==== ENTRIES SUPPLIED ====
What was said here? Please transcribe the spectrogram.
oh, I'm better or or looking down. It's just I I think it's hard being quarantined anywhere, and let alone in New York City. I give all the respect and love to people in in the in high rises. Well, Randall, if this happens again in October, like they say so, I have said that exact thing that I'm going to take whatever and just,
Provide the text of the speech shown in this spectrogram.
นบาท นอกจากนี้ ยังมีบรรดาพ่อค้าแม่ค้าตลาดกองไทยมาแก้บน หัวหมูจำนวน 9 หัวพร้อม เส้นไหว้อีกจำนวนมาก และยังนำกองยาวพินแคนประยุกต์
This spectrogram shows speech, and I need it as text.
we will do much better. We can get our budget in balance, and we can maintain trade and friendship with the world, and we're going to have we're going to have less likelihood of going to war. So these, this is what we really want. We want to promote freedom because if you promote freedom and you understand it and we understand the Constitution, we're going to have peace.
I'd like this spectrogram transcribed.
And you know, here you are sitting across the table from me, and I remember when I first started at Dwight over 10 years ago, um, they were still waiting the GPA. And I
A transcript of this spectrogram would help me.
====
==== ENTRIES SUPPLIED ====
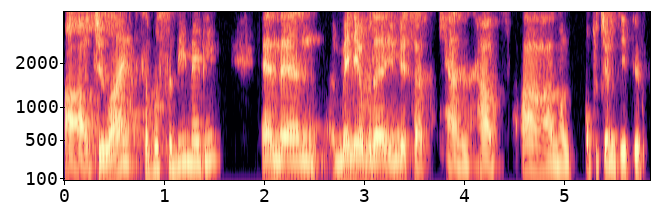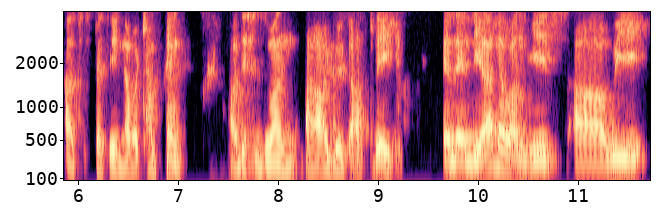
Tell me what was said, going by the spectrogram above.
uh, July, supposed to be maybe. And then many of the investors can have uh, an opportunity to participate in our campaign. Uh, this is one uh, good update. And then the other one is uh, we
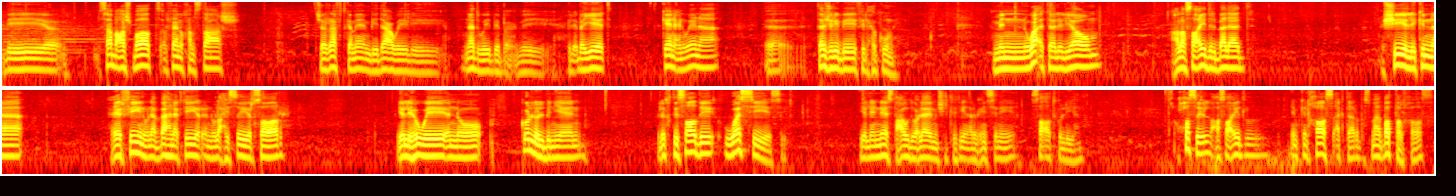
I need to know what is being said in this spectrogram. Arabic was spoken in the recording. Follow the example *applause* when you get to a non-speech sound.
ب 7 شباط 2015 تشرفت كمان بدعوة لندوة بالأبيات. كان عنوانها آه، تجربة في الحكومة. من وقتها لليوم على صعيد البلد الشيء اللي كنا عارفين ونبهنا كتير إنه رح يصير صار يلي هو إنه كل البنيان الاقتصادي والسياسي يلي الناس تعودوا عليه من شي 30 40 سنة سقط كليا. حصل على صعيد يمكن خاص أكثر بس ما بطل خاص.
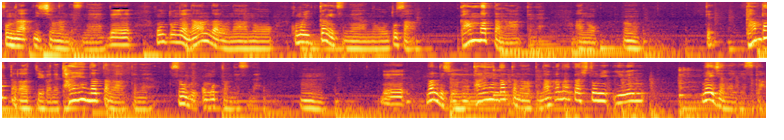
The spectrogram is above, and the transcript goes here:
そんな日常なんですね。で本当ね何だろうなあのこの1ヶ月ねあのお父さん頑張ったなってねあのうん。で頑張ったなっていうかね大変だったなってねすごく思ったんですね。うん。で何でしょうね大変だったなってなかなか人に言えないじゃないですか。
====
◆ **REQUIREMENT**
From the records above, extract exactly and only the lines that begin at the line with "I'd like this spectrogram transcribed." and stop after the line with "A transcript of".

◆ **ANSWER SECTION**
I'd like this spectrogram transcribed.
And you know, here you are sitting across the table from me, and I remember when I first started at Dwight over 10 years ago, um, they were still waiting the GPA. And I
A transcript of this spectrogram would help me.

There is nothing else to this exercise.